The business case for building custom software is compelling — but also complex. In the best instances, custom software can solve intractable problems and give mid-market firms a distinct competitive advantage. But in the worst instances, custom software can fail to deliver on its promises while costing the firm not only money, but precious time from key resources. The critical question facing any company trying to improve through technology is when to choose custom software versus off-the-shelf software.
Off-the-shelf software has the advantage of accessibility, affordability, and applicability. Because developers create these products for the broadest possible base of users, they provide the fundamental features most businesses need in user-friendly formats. But that is also their biggest weakness. Because off-the-shelf software tries to appeal to everyone, it isn’t perfectly suited to any specific user. It may be helpful in certain cases, but when it comes to providing meaningful business solutions, it will always fall short.
The advantages of custom software counteract the limitations of off-the-shelf alternatives. Software built to align with a company’s business plan delivers maximum impact by removing specific points of friction, facilitating important workflows, and working organically within an organization. Because it’s custom-built, this software works exactly as users need it to, offering them a toolkit that includes everything important without anything extraneous. Nothing on the consumer software market can offer lasting business solutions as quickly or comprehensively.
But that doesn’t mean every piece of custom software is perfect. As mentioned, some offer little in terms of real value despite the premium companies pay for custom development. That makes the software a waste of resources and a lost opportunity to leverage technology.
Fortunately, there is a reliable way to balance the risks and rewards of custom software: evaluate custom software vs off-the-shelf software on a case-by-case basis. Sometimes off-the-shelf will work, and other times custom is the better (or only) option.
You need custom software when:
1. Pioneering a New Approach
Today, every company aims to be an innovator. But there are few — if any — existing software solutions to support those ambitions. When companies need business solutions that are unique to their strategies or situations, custom software is the only source. However, that doesn’t necessarily require building something from the ground up. In some cases, the custom software with the biggest impact doesn’t offer something completely original. Instead, it streamlines the features of a complex off-the-shelf product to make those features more accessible and quicker to leverage or combines off-the-shelf products with custom software in a novel way to create a more comprehensive product.
2. Operating Across the Digital Realm
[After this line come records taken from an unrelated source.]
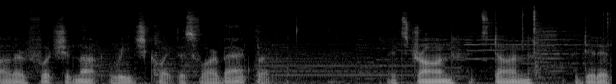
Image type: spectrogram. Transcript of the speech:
other foot should not reach quite this far back, but it's drawn, it's done, I did it.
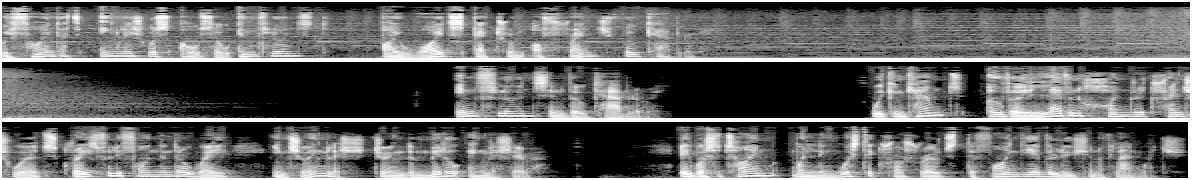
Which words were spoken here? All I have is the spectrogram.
we find that English was also influenced by a wide spectrum of French vocabulary. Influence in vocabulary. We can count over 1100 French words gracefully finding their way into English during the Middle English era. It was a time when linguistic crossroads defined the evolution of language.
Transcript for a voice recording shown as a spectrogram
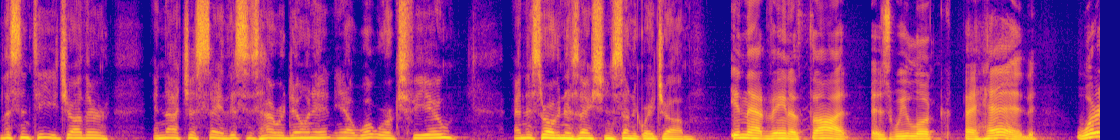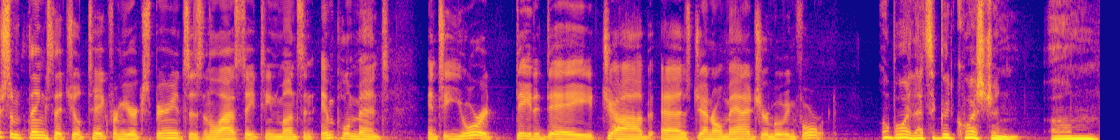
listen to each other, and not just say, this is how we're doing it, you know, what works for you. And this organization has done a great job. In that vein of thought, as we look ahead, what are some things that you'll take from your experiences in the last 18 months and implement into your day to day job as general manager moving forward? Oh boy, that's a good question. Um,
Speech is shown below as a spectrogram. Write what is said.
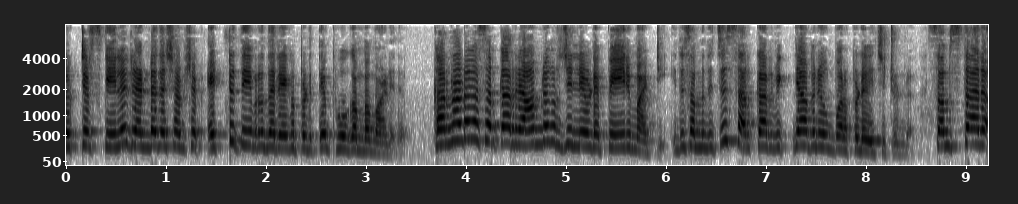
റിക്ടർ സ്കെയിലിൽ രണ്ട് ദശാംശം എട്ട് തീവ്രത രേഖപ്പെടുത്തിയ ഭൂകമ്പമാണിത്. കർണാടക സർക്കാർ രാംനഗർ ജില്ലയുടെ പേര് മാറ്റി. ഇത് സംബന്ധിച്ച് സർക്കാർ വിജ്ഞാപനവും പുറപ്പെടുവിച്ചിട്ടുണ്ട്. സംസ്ഥാന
The coronavirus pandemic accelerated the digital transformation already underway at many companies. When businesses suddenly needed to work remotely in new ways, they discovered the gaps in operations where things had yet to be digitized. Unfortunately, closing these gaps so that a company can operate seamlessly isn’t always easy to do with off-the-shelf software options. By design, those options can’t meet the exact shape and size of the missing pieces in a company’s digital transformation efforts. But custom software can. Partnering with developers who can expedite a working software solution lets companies extend digital access as widely and quickly as possible.
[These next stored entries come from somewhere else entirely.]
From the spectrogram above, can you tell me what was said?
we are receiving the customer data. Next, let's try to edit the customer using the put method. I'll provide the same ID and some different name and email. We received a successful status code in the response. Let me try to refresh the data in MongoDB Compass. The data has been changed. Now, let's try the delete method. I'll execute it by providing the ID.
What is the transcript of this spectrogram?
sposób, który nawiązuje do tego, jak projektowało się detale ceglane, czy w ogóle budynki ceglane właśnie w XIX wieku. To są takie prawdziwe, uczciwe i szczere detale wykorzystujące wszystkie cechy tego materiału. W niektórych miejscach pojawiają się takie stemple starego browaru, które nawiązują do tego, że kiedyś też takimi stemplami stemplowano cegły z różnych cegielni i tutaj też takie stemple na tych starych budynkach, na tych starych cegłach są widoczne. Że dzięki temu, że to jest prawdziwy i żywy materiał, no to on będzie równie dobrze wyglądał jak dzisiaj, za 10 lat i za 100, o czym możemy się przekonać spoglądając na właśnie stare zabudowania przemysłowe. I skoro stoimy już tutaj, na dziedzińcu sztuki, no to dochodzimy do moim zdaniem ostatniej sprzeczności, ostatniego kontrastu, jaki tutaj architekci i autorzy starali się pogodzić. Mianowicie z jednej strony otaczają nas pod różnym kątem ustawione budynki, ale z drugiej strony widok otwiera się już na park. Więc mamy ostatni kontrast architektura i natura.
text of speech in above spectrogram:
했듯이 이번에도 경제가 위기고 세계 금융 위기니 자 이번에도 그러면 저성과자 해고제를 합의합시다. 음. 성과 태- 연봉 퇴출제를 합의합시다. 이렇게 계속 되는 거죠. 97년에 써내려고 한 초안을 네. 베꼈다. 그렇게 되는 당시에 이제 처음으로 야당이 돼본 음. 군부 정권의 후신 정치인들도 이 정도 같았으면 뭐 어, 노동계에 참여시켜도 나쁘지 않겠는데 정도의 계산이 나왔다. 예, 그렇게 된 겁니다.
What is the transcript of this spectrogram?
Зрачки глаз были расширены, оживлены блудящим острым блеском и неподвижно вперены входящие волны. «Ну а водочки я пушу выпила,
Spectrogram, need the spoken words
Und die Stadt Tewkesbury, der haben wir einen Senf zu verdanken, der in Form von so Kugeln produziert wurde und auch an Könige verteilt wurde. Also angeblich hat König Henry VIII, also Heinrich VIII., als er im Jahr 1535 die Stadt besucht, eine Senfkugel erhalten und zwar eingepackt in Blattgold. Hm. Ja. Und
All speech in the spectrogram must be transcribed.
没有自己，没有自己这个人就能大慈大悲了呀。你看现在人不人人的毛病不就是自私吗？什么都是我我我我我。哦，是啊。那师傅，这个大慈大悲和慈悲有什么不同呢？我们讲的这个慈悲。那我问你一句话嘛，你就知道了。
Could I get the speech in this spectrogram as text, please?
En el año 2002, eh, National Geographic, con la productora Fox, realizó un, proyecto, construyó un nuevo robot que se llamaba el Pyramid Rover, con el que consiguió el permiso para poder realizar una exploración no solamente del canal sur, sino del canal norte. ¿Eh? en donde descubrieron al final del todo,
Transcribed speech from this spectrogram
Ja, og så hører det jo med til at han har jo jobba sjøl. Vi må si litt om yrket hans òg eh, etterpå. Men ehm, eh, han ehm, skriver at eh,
3. Separating from the Competition
In the past, the key differentiators between market leaders and everyone else came down to things like talent, history, and access to capital. Now, however, technology is the key differentiator. Companies that leverage it to improve efficiency, productivity, agility, and innovation give themselves advantages that their competition can’t match. That is especially true when companies use custom software to distinguish themselves from those dependent on off-the-shelf software. Even a relatively small or simple piece of customized software can help a company overcome an obstacle or seize an opportunity that translates into meaningful market share. Most importantly, custom software is a singular asset that the competition doesn’t have (and can’t have). For that fact alone, it helps companies gain ground and hold a lead better than most other key differentiators.
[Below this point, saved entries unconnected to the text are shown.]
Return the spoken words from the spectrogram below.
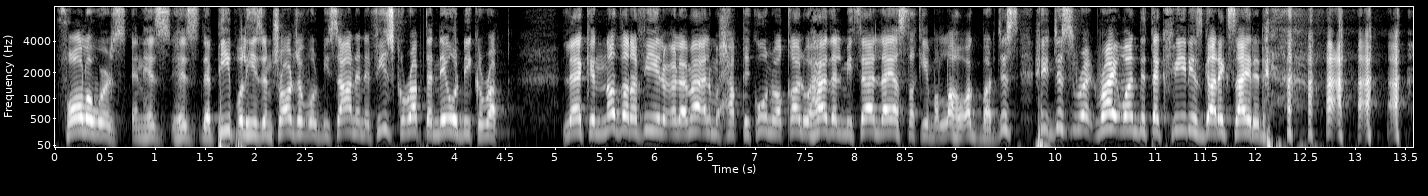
followers and his, his the people he's in charge of will be sound and if he's corrupt then they will be corrupt. لكن نظر فيه العلماء المحققون وقالوا هذا المثال لا يستقيم الله أكبر just, just right, right when the takfiris got excited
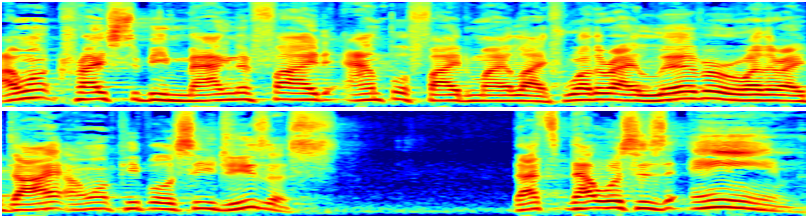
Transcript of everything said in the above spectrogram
I want Christ to be magnified, amplified in my life. Whether I live or whether I die, I want people to see Jesus. That's, that was his aim,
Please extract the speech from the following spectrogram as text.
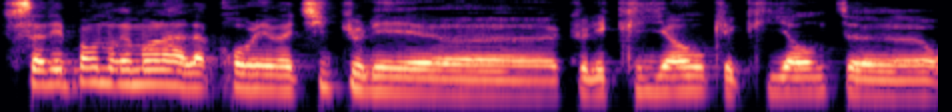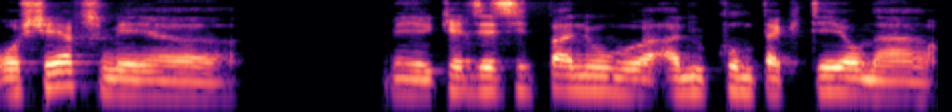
Ça dépend vraiment là la problématique que les euh, que les clients ou que les clientes euh, recherchent, mais euh, mais qu'elles n'hésitent pas à nous à nous contacter. On a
The debate over custom software vs off-the-shelf software isn’t a debate at all. Instead, frame it as a search for business solutions. There are times when off-the-shelf software proves more than adequate — why develop your own word processor, for instance? And there are other times when the benefits of custom software are too enticing to ignore. If you focus on maximizing those benefits instead of stuffing custom software full of bells and whistles, it can vault your company to places it wouldn’t have reached otherwise.